For my 2018 wrap-up, I set a goal for myself to finish all of the books I had started – I was “currently reading” eight books, and I wanted a fresh start for 2019. I did get all eight of those books finished (just barely!), so here at the beginning of the year, I am able to jump right in to whatever strikes my fancy. Thanks to That Artsy Reader Girl‘s Top 10 Tuesday prompt, here is a list of ten new releases from January to June that I am most anticipating.
1/8/2019: The Widows by Jess Montgomery
One of my great literature loves is historical fiction, and I just didn’t get enough of it in 2018 so this one looks great! It’s a novel set in 1924 about a man named Daniel Ross, who is killed transporting a prisoner. After his death, his wife is contacted by another widow who wanted to speak with Daniel about her missing daughter.
1/15/2019: The Orphan of Salt Winds by Elizabeth Brooks
This is another good historical mystery. In England in 1939, a girl goes to her new home to meet her new adoptive parents. A plane crashes, and something horrible happens that haunts her for the rest of her life. The main character returns 75 years later to try to come to grips with her experience.
2/5/2019: Black Leopard, Red Wolf by Marlon James
This has been described as the African Game of Thrones, and while I wasn’t a huge GoT fan, this book sounds incredible. The main character, Tracker, is a mercenary who is hired to find a missing child who disappeared three years ago. However, it quickly becomes clear that there’s something wrong with this mission.
2/12/2019: The Beast’s Heart: A Novel of Beauty and the Beast by Leife Shallcross
This is yet another Beauty and the Beast retelling, and I just can’t resist them. This sounds interesting, though – it is told from the perspective of the Beast, and unlike some of the recent versions, it sounds like it won’t sugarcoat the Beast’s terrible choices, so I’m sure I’ll try it.
3/5/2019: Dealing in Dreams by Lilliam Rivera
It’s not entirely clear to me what’s going on in this book but I want to read it anyway! This is a dystopian novel about a girl named Nalah who is a member of an all-girl gang. I’ve been on a bit of a dystopian/post-apocalyptic kick lately, so this one will fit that nicely.
3/5/2019: Gingerbread by Helen Oyeyemi
In Gingerbread, the main character Perdita and her mother Harriet make gingerbread that they sell to Druhastrana, the land of Harriet’s youth. There’s a lot to unpack with Harriet, though – Druhastrana appears to be a made-up country, and Harriet’s best friend Gretel Kercheval is more than she seems. When teenage Perdita sets out to find Gretel, she learns that Harriet and Gretel have been keeping secrets.
4/2/2019: Lost and Wanted by Nell Freudenberger
It’s not often that combines my love of science as well as the supernatural, but this book seems to do that! The main character, Helen, is a physics professor who is a firm non-believer in all things supernatural. After her best friend passes away, though, it seems as though Helen is being haunted by her friend’s ghost.

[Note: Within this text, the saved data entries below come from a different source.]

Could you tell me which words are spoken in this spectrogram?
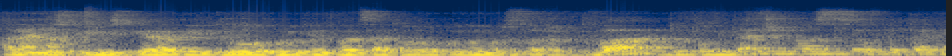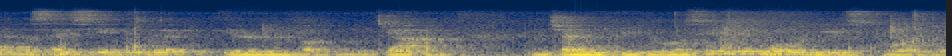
Ананівської міської ради від 2 грудня 2020 року номер 42. Доповідач у нас цього питання на сесії буде Ірина Бахмутян, начальник відділу освіти, молоді і спорту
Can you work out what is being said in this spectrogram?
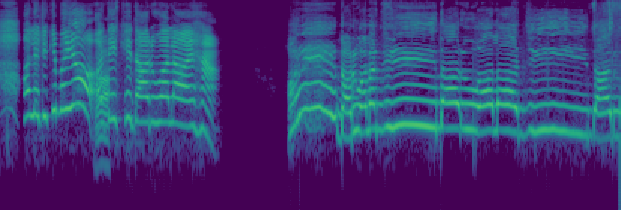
हाँ लड़की भैया। देखिए दारू वाला आए हैं। अरे दारू वाला जी दारू वाला जी दारू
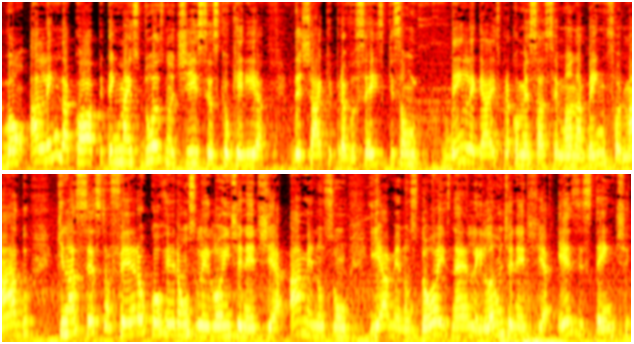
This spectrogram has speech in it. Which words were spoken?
Bom, além da COP, tem mais duas notícias que eu queria deixar aqui para vocês que são bem legais para começar a semana bem informado, que na sexta-feira ocorreram os leilões de energia A-1 e A-2, né, leilão de energia existente,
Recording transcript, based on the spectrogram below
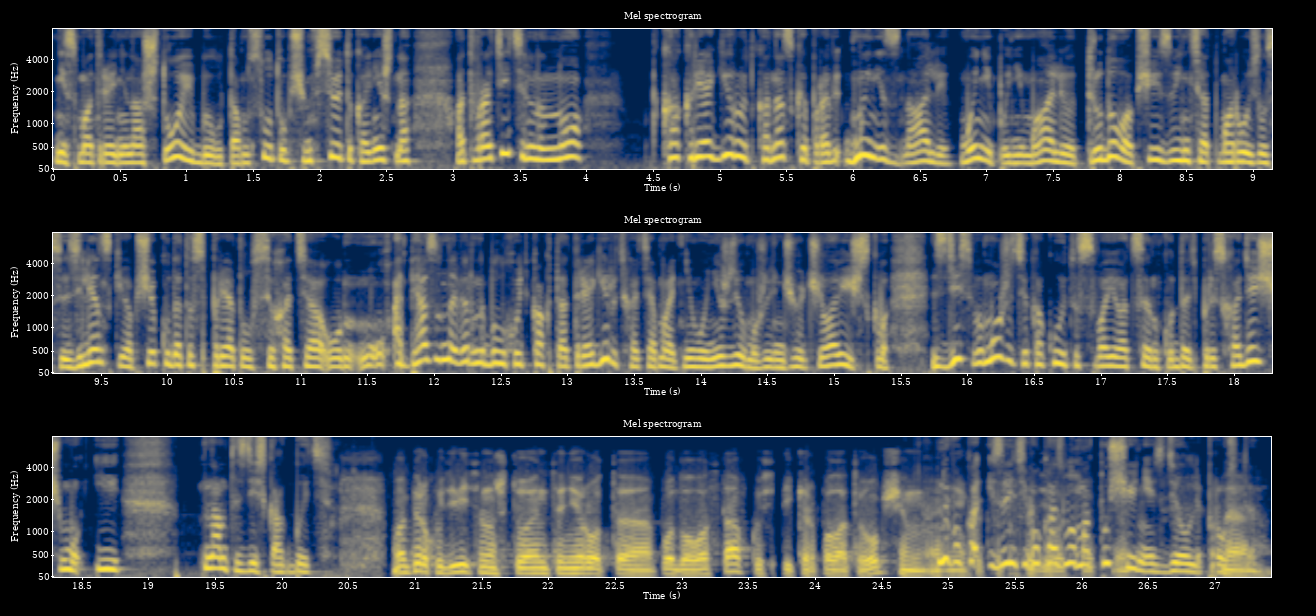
несмотря ни на что, и был там суд. В общем, все это, конечно, отвратительно, но как реагирует канадское правительство? Мы не знали, мы не понимали. Трюдо вообще, извините, отморозился. Зеленский вообще куда-то спрятался, хотя он ну, обязан, наверное, был хоть как-то отреагировать, хотя мы от него не ждем уже ничего человеческого. Здесь вы можете какую-то свою оценку дать происходящему, и нам-то здесь как быть? Во-первых, удивительно, что Энтони Рот подал отставку, спикер Палаты общин. Ну, его, извините, его козлом отпущения сделали просто. Да.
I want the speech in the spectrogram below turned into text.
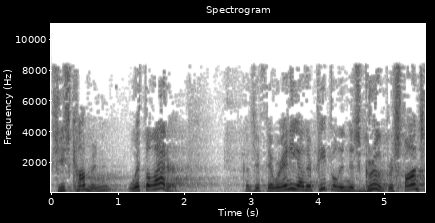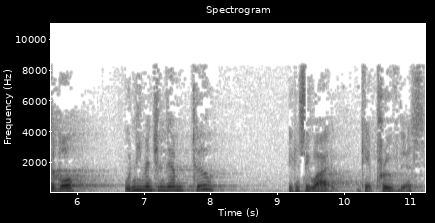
she's coming with the letter. Because if there were any other people in this group responsible, wouldn't he mention them too? You can see why you can't prove this.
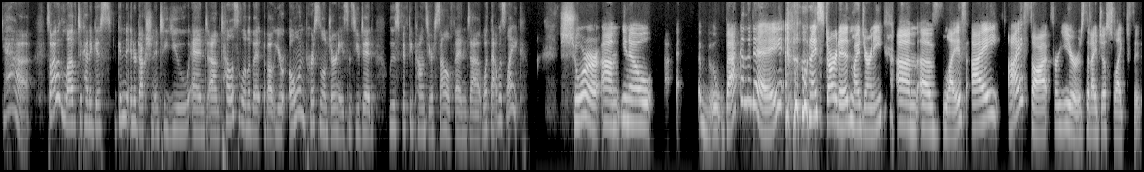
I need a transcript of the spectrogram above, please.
Yeah. So I would love to kind of get, get an introduction into you and um, tell us a little bit about your own personal journey since you did lose 50 pounds yourself and uh, what that was like. Sure. Um, you know, back in the day when I started my journey um, of life, I I thought for years that I just liked food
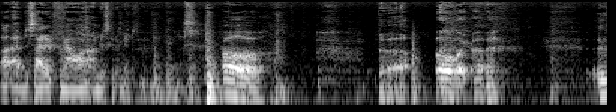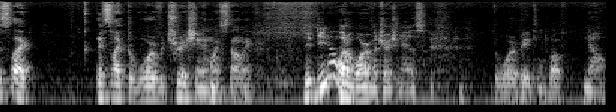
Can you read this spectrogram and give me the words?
I- I've decided from now on, I'm just gonna make you eat things. Oh. Oh my god. It's like, it's like the war of attrition in my stomach. Do, do you know what a war of attrition is? The war of 1812. No.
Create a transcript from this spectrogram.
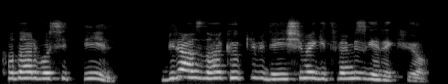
kadar basit değil. Biraz daha köklü bir değişime gitmemiz gerekiyor.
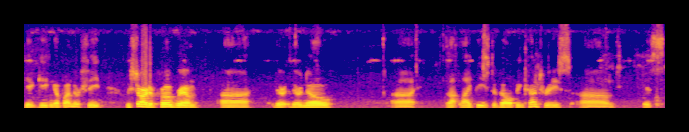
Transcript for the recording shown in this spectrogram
get, getting up on their feet. We started a program. Uh, there there are no uh, like these developing countries. Um, it's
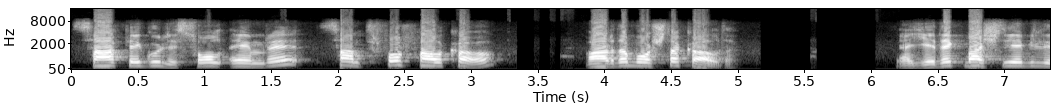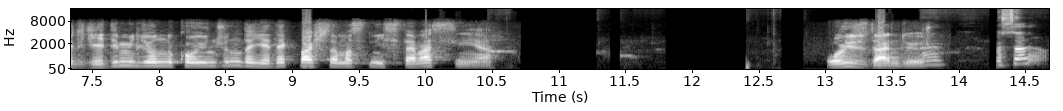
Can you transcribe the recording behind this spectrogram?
Sağ Feguli, sol Emre, Santrfor Falcao. Arda boşta kaldı. Ya yedek başlayabilir. 7 milyonluk oyuncunun da yedek başlamasını istemezsin ya. O yüzden diyorum. Mesela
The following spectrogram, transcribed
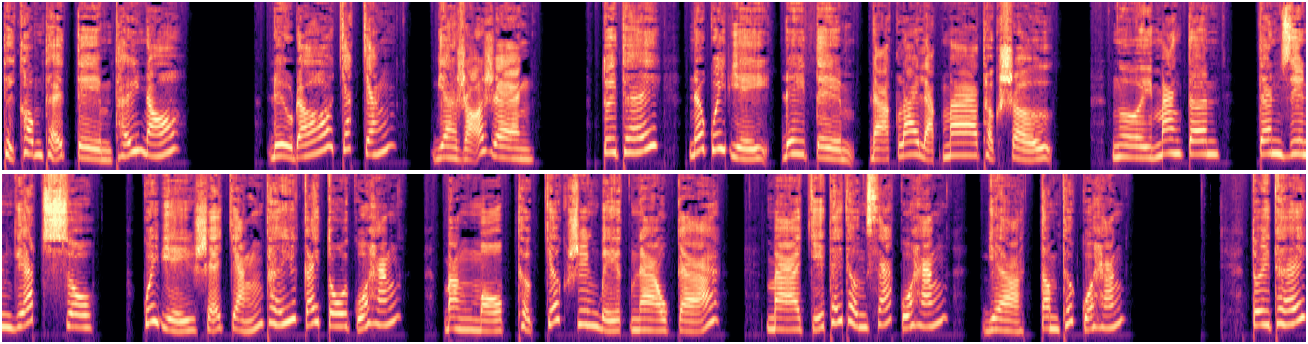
thì không thể tìm thấy nó. Điều đó chắc chắn và rõ ràng. Tuy thế, nếu quý vị đi tìm Đạt Lai lạc Ma thật sự, người mang tên Tenzin Gyatso, quý vị sẽ chẳng thấy cái tôi của hắn bằng một thực chất riêng biệt nào cả, mà chỉ thấy thân xác của hắn và tâm thức của hắn. Tuy thế,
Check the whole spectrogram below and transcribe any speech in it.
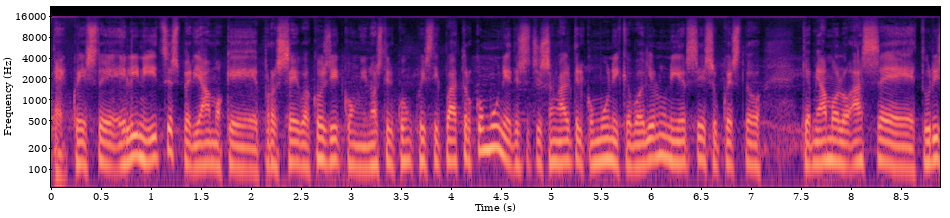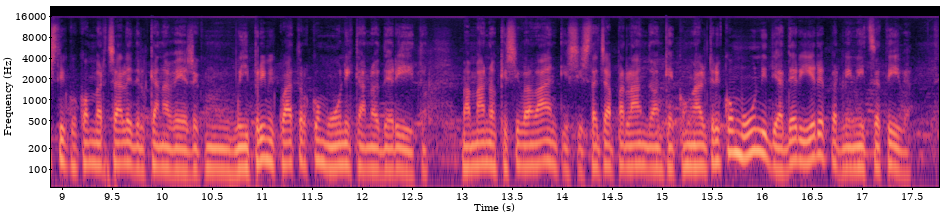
Eh, questo è l'inizio, speriamo che prosegua così con, nostri, con, questi quattro comuni, adesso ci sono altri comuni che vogliono unirsi su questo, chiamiamolo, asse turistico-commerciale del Canavese, con i primi quattro comuni che hanno aderito. Man mano che si va avanti si sta già parlando anche con altri comuni di aderire per l'iniziativa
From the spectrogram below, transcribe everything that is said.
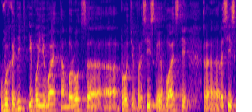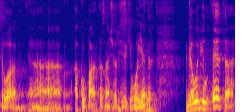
выходить и воевать, там, бороться э, против российской власти, э, российского э, оккупанта, значит, российских военных. Говорил это,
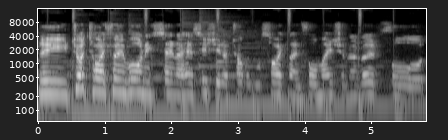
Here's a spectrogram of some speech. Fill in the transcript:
The Joint Typhoon Warning Centre has issued a tropical cyclone formation alert for,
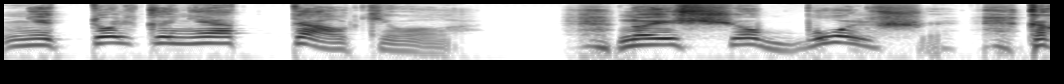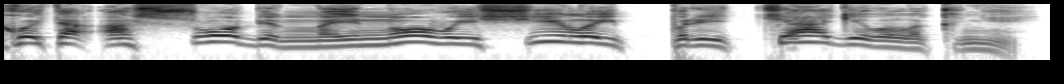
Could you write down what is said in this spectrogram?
не только не отталкивало, но еще больше, какой-то особенной новой силой притягивало к ней.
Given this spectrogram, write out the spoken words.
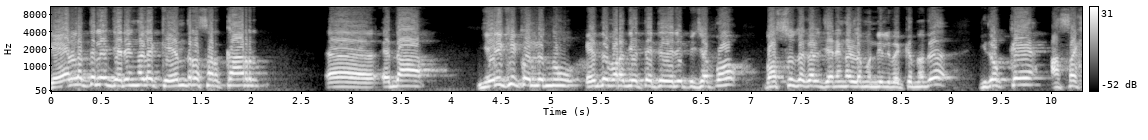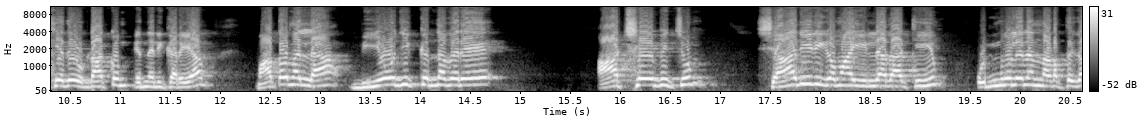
കേരളത്തിലെ ജനങ്ങളെ കേന്ദ്ര സർക്കാർ എന്താ ഞെരുക്കിക്കൊല്ലുന്നു എന്ന് പറഞ്ഞ് തെറ്റിദ്ധരിപ്പിച്ചപ്പോ വസ്തുതകൾ ജനങ്ങളുടെ മുന്നിൽ വെക്കുന്നത് ഇതൊക്കെ അസഹ്യത ഉണ്ടാക്കും എന്നെനിക്കറിയാം. മാത്രമല്ല വിയോജിക്കുന്നവരെ ആക്ഷേപിച്ചും ശാരീരികമായി ഇല്ലാതാക്കിയും ഉന്മൂലനം നടത്തുക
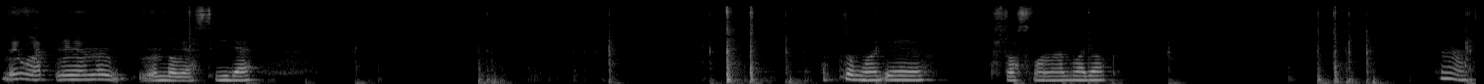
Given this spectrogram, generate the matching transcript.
Jó, hát én nem mondom ezt ki, de... Hát tudom, hogy uh, Strasfornál vagyok. Hát...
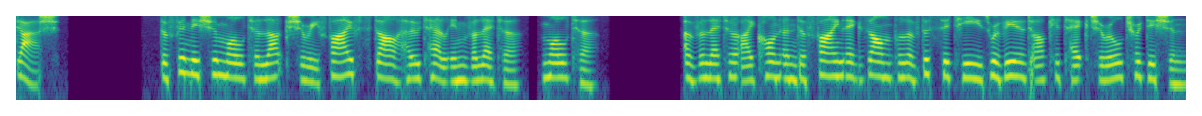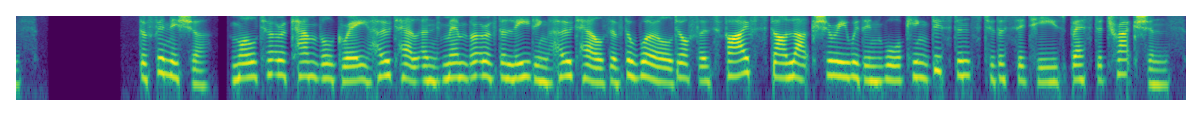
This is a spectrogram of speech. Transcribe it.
dash the Phoenicia Malta Luxury 5-star hotel in Valletta, Malta. A Valletta icon and a fine example of the city's revered architectural traditions. The Phoenicia, Malta a Campbell Gray Hotel and member of the leading hotels of the world offers 5-star luxury within walking distance to the city's best attractions.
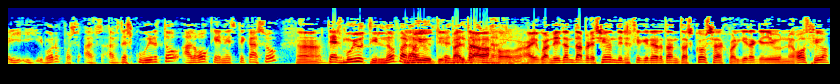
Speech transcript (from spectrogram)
Y, y, bueno, pues has, has descubierto algo que en este caso Ah. te es muy útil, ¿no? Muy útil para el trabajo. energía. Cuando hay tanta presión, tienes que crear tantas cosas, cualquiera que lleve un negocio.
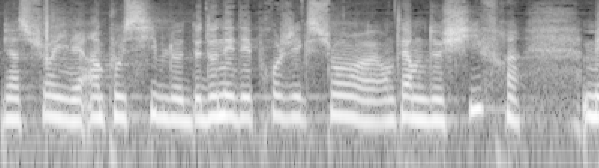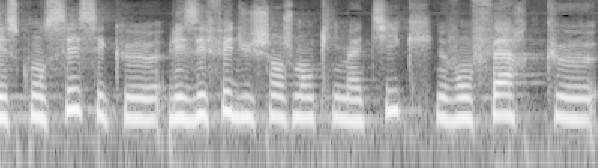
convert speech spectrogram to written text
Bien sûr, il est impossible de donner des projections euh, en termes de chiffres, mais ce qu'on sait, c'est que les effets du changement climatique ne vont faire que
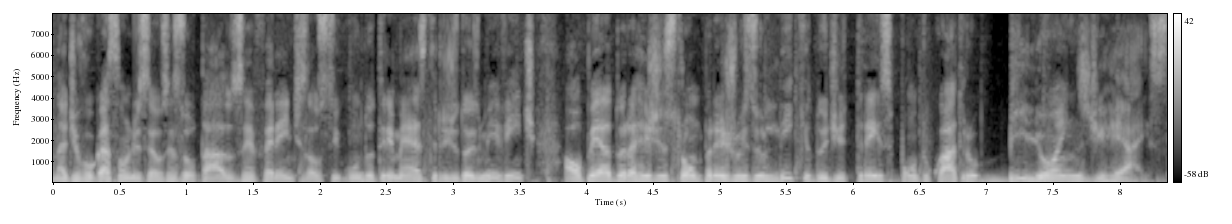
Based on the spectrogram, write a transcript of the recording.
Na divulgação de seus resultados referentes ao segundo trimestre de 2020, a operadora registrou um prejuízo líquido de 3,4 bilhões de reais.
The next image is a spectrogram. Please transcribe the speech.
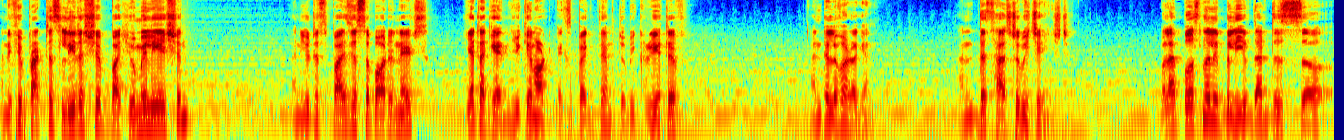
And if you practice leadership by humiliation and you despise your subordinates, yet again you cannot expect them to be creative and deliver again. And this has to be changed. Well, I personally believe that this, uh,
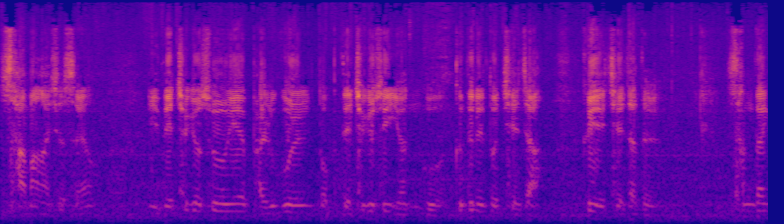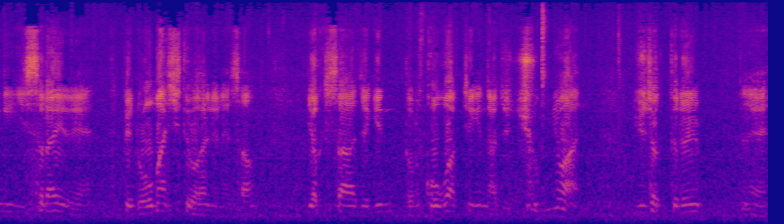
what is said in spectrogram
사망하셨어요. 이 내처 교수의 발굴 또 내처 교수의 연구 그들의 또 제자 그의 제자들 상당히 이스라엘의 특히 로마 시대와 관련해서 역사적인 또는 고고학적인 아주 중요한 유적들을 네,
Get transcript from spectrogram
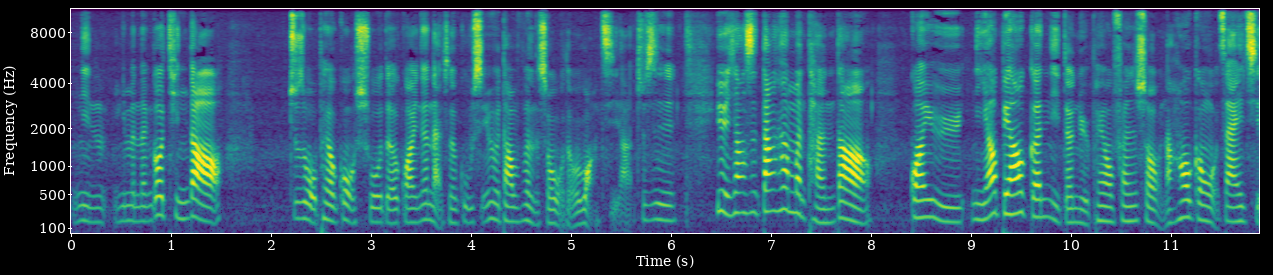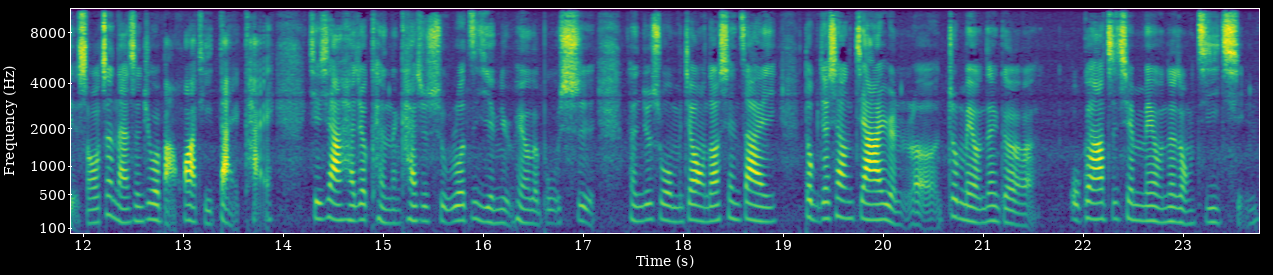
你你们能够听到，就是我朋友跟我说的关于那男生的故事，因为大部分的时候我都会忘记啊，就是有点像是当他们谈到。关于你要不要跟你的女朋友分手，然后跟我在一起的时候，这男生就会把话题带开。接下来他就可能开始数落自己的女朋友的不是，可能就说我们交往到现在都比较像家人了，就没有那个我跟他之前没有那种激情。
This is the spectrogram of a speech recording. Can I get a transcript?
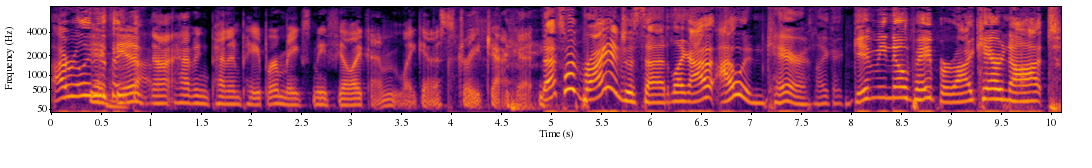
I really The do think idea that. of not having pen and paper makes me feel like I'm like in a straight jacket. That's what Brian just said. Like I, I wouldn't care. Like give me no paper. I care not.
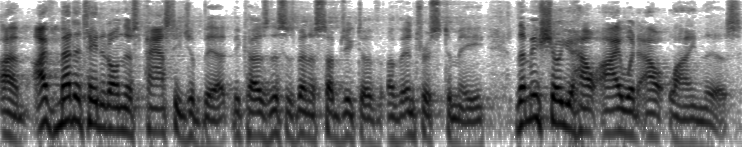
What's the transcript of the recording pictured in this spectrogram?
Um, I've meditated on this passage a bit because this has been a subject of, of interest to me. Let me show you how I would outline this.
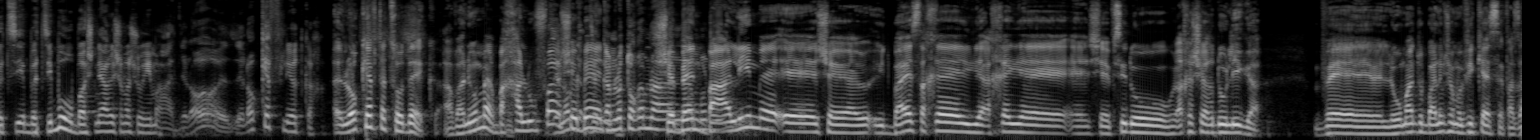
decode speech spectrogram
בצ- בציבור בשנייה הראשונה שהוא ימעד. זה לא, זה לא כיף להיות ככה. לא כיף, אתה צודק, אבל אני אומר, בחלופה לא- שבין... זה גם לא תורם ל- שבין להמון- בעלים אה, אה, שהתבאס אחרי, אחרי אה, אה, שהפסידו, אחרי שירדו ליגה, ולעומת בעלים שמביא כסף, אז,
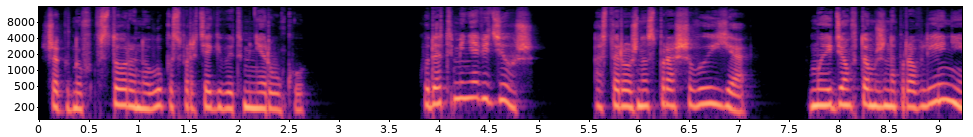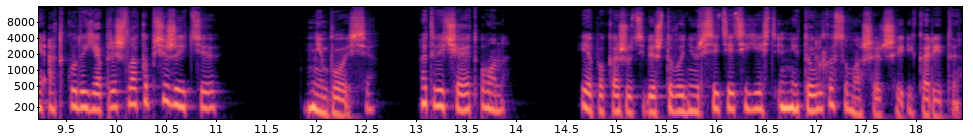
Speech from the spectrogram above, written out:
Шагнув в сторону, Лукас протягивает мне руку. «Куда ты меня ведешь?» Осторожно спрашиваю я. Мы идем в том же направлении, откуда я пришла к общежитию. «Не бойся», — отвечает он. Я покажу тебе, что в университете есть не только сумасшедшие икариты.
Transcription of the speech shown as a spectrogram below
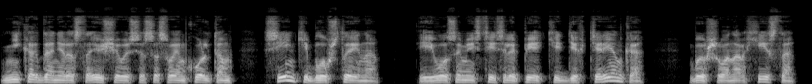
никогда не расстающегося со своим кольтом Сеньки Блуштейна и его заместителя Петьки Дегтяренко, бывшего анархиста,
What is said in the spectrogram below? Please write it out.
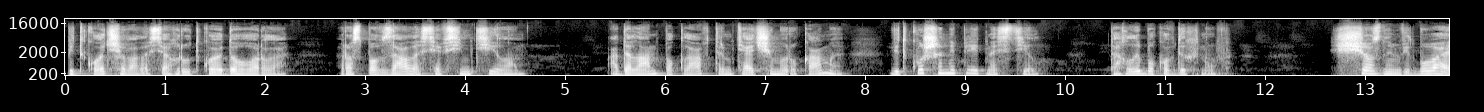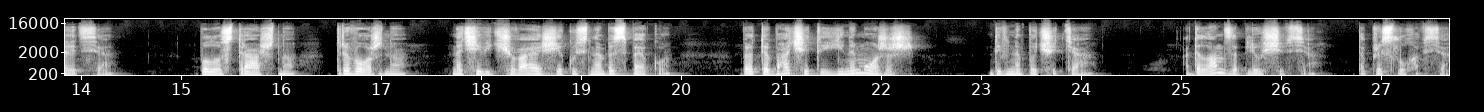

5/7/2019: The Bride Test by Helen Hoang
Most books, both fiction and non-fiction, that talk about autism are told from the perspective and for the benefit of neurotypical readers. This is one of the few outliers: the male love interest is on the autism spectrum. I think this is a romance, which usually isn’t my genre, but I’m definitely going to try this one.
5/29/2019: The Witches Are Coming by Lindy West
One of my goals this year is to read more non-fiction, and this one is at the top of my reading list. This is a book about how pop culture is created by and for white men, and how that has encouraged men to set unhealthy, unrealistic expectations.
6/11/2019: Recursion by Blake Crouch
Ok to be totally honest, the thing that drew my attention to this book was the title. Back in the day when I did way more programming, I was a total abuser of recursion – I used it for everything I could because it made me laugh to put people in loops. But this book does still sound good. The main character is investigating strange experiences of people waking up to find their lives drastically different from when they fell asleep the night before.